Federal agents hunt for guns, one house at a time
By DANE SCHILLER Copyright 2009 Houston Chronicle
June 30, 2009, 9:36PM
In front of a run-down shack in north Houston, federal agents step from a government sedan into 102-degree heat and face a critical question: How can the woman living here buy four high-end handguns in one day?
The house is worth $35,000. A screen dangles by a wall-unit air conditioner. Porch swing slats are smashed, the smattering of grass is flattened by cars and burned yellow by sun.
“I’ll do the talking on this one,” agent Tim Sloan, of South Carolina, told partner Brian Tumiel, of New York.
Success on the front lines of a government blitz on gunrunners supplying Mexican drug cartels with Houston weaponry hinges on logging heavy miles and knocking on countless doors. Dozens of agents from the Bureau of Alcohol, Tobacco, Firearms and Explosives — sent here from around the country — are needed to follow what ATF acting director Kenneth Melson described as a “massive number of investigative leads.”
All told, Mexican officials in 2008 asked federal agents to trace the origins of more than 7,500 firearms recovered at crime scenes in Mexico. Most of them were traced back to Texas, California and Arizona.
Among other things, the agents are combing neighborhoods and asking people about suspicious purchases as well as seeking explanations as to how their guns ended up used in murders, kidnappings and other crimes in Mexico.
“Ever turning up the heat on cartels, our law enforcement and military partners in the government of Mexico have been working more closely with the ATF by sharing information and intelligence,” Melson said Tuesday during a firearms-trafficking summit in New Mexico.
Firearms dealers visited
The ATF recently dispatched 100 veteran agents to its Houston division, which reaches to the border.
The mission is especially challenging because, officials say, that while Houston is the number one point of origin for weapons traced back to the United States from Mexico, the government can’t compile databases on gun owners under federal law.
Agents instead review firearms dealers’ records in person.
People who are legally in the United States and have clean criminal records, but are facing economic problems are often recruited by traffickers to buy weapons on their behalf in order to shield themselves from scrutiny.
Knocks at the door of the shack that looked to be the definition of hard times went unanswered.
“I am out of here,” Sloan said a few moments later, as a pit bull lazily sauntered from the back yard. “I don’t like pit bulls walking up behind me.”
Best information source
On second thought, Sloan switched to Spanish and interviewed a neighbor.
The neighbor said the woman left a month ago after a fight with her husband or boyfriend, who still lived there with what she called “other degenerates.”
“An angry ex-girlfriend or wife is the best person in the world, the greatest source of information,” Sloan said.
The night before, the duo were in a stakeout where they watched a weapons sale.
They also combined efforts with the Drug Enforcement Administration for an aircraft to stealthily follow traffickers to the border.
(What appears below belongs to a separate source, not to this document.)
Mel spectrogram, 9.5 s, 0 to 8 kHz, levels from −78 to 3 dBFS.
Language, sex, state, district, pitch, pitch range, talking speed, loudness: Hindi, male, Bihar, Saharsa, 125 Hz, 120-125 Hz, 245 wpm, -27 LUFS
On this day, agents weren’t wearing raid jackets or combat boots and weren’t armed with warrants.
Guns were hidden under civilian shirts.
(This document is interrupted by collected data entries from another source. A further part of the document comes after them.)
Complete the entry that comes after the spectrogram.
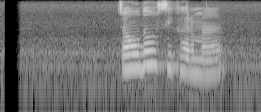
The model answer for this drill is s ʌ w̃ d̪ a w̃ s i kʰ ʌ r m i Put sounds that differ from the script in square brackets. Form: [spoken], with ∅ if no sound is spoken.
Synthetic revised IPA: [t͡s] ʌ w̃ d̪ [ʌ] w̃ s i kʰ ʌ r m [a]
Another tip took agents on a 30-minute drive from the shack to a sprawling home with a pool in the back and an American flag out front.
It turned out two handguns, of a type drug gangsters prefer, were bought by a pastor for target practice.
Some stories, they say, are hard to believe.
The lamest so far came from a police officer: He said he bought a few military-style rifles, left them in his car and — on the same night — forgot to lock a door. He couldn’t explain why he didn’t file a police report or why he visited Mexico the day after the alleged theft.